    •      Things that you don’t need to consciously allocate attention to
    •      No intention
    •      Highly efficient
    • Controlled:
    •      Things you don’t have to do - naming a color
    •      Happens with intention
    •      More flexible
    •      Learning to make something automatic
    •           Trained people to read an essay and later answer questions about the essay
    •           At the same time they were reading, were taking dictation
    •                Through headphones, the person is hearing a list of words and is asked to write them down
    •           Initially, this task is impossible
    •           After months of practice, they get so rehearsed at taking dictation after reading that when they took a test, they did just as well as people without the audio
    •           Dictation task - people were unaware of it; happened below level of conscious awareness
  56. What are the advantages and disadvantages of the conscious/unconscious distinction?
    • Unconsciousness - advantages
    •      Efficiency - automatic things are shunted off to automatic system
    •      Other things need to be flexible; information that’s useful at one level might not be useful at another level
    • Disadvantages
    •      Errors of introspection
    •           Causal misattributions
    •           Blindsight
    •      Errors of automaticity
    •           Stroop
  57. What is Dehaene’s neuronal workspace hypothesis of conscious awareness? What are the three ways that a stimulus might be processed from this perspective? What are the neuronal and cognitive consequences of each?
    • 3-way distinction in terms of phenomena and awareness: subliminal, preconscious, and conscious
    •      2 things are necessary for you to be conscious of something:
    •           Bottom-up stimulus
    •                Subliminal - if weak or interrupted, there isn’t much activity
    •           Top-down attention
    •                Subliminal - if there’s no top-down, not going to get any real effect that is reportable at all
    •      Subliminal - short-lived priming
    •           Can have facilitation of processing of a familiar stimulus
    •           Doesn’t really seem to change things fundamentally
    •           Low-level inputs bottom-up    
    •      Preconscious
    •           Sufficiently strong to reach conscious
    •           Top-down controlled-attention towards stimulus
    •           Might not be directing top-down attention towards stimulus activity; don’t get reportability
    •           Card trick/gorilla - could notice if you were orienting towards them, but you’re not
  58. What are the easy problems of consciousness according to Chalmers?
    • Some kinds of information in the brain are accessible - perceived objects: actions, contents of sentences
    • Others are not - transforming retinal image, muscle movements, rules of syntax

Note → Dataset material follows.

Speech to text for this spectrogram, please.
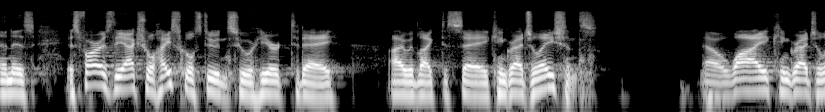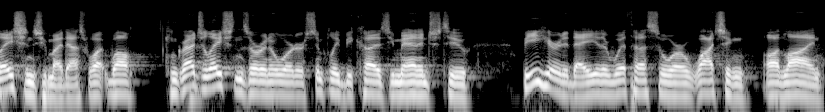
And as, as far as the actual high school students who are here today, I would like to say congratulations. Now, why congratulations, you might ask? Well, congratulations are in order simply because you managed to be here today, either with us or watching online.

  59. What are the hard problems of consciousness?
    • Can’t reduce consciousness to particular number of neurons
    • Inherently subjective; can’t study it in the same way as we normally do
    • Principle of structural coherence
    • Things you are aware of are the only things you can have phenomenal awareness of - have qualia associated with them
    • Same fxnal organization - same kind of conscious experiences
    • Some information has 2 aspects - physical system, phenomenal aspect that is subjectively reportable
  60. Behaviorism (sentience)
    • Sentience makes no difference to anything; therefore it is an illusion
    • The fact that you are aware of something = illusion
    • Problem 1: Descartes’ disproof
    •      The only thing we can be sure of is our thoughts
    •      There’s still a you, and the only way you know that is because of your thoughts
    • Problem 2: why shouldn’t we hurt people?
    •      Pain = byproduct of something; not real
  61. Computation (sentience)
    • Information/informational processing
    • Problem 1: How?
    • Problem 2: Panpsychism
    •      Everything you come across has some informational properties in some way; do they all have some degree of subjective awareness?
  62. Neural Reductionism (sentience)
    • The brain secretes consciousness
    • Only possible with organic material
    • Problem 1: How?
    • Problem 2: Rules out sentient robots and aliens that aren’t made of same matter as us before we’ve even seen them